## Data records
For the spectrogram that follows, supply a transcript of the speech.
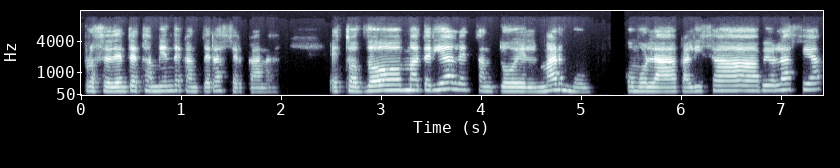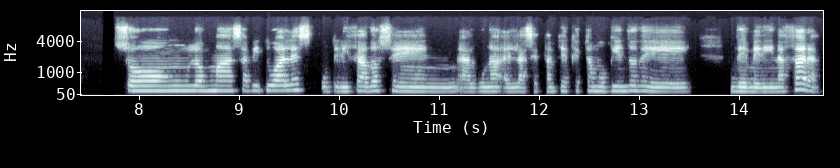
procedentes también de canteras cercanas. Estos dos materiales, tanto el mármol como la caliza violácea, son los más habituales utilizados en, en las estancias que estamos viendo de, Medina Zara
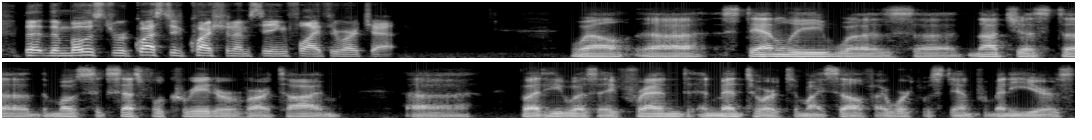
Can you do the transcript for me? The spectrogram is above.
the the most requested question I'm seeing fly through our chat. Well, uh, Stan Lee was uh, not just uh, the most successful creator of our time, uh, but he was a friend and mentor to myself. I worked with Stan for many years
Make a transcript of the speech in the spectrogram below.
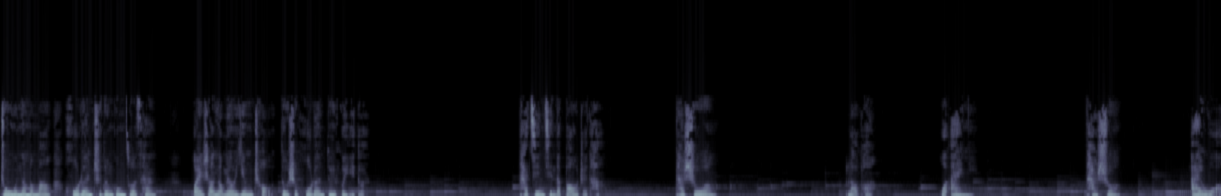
中午那么忙，胡乱吃顿工作餐，晚上有没有应酬，都是胡乱对付一顿。他紧紧的抱着他，他说：“老婆，我爱你。”他说：“爱我，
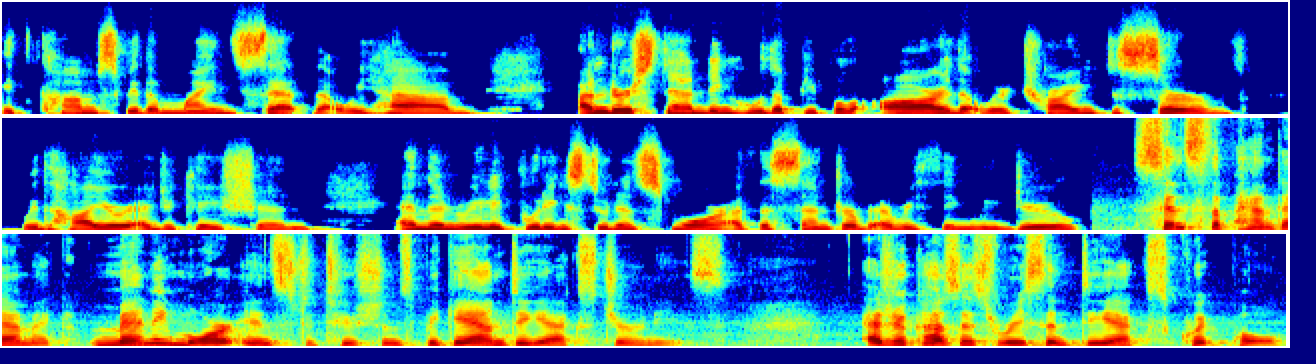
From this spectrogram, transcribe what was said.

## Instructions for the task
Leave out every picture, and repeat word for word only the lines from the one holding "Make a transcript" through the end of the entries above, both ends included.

## Reply to the exercise
Make a transcript of the speech in the spectrogram below.
中午那么忙，胡乱吃顿工作餐，晚上有没有应酬，都是胡乱对付一顿。他紧紧的抱着他，他说：“老婆，我爱你。”他说：“爱我，
From this spectrogram, transcribe what was said.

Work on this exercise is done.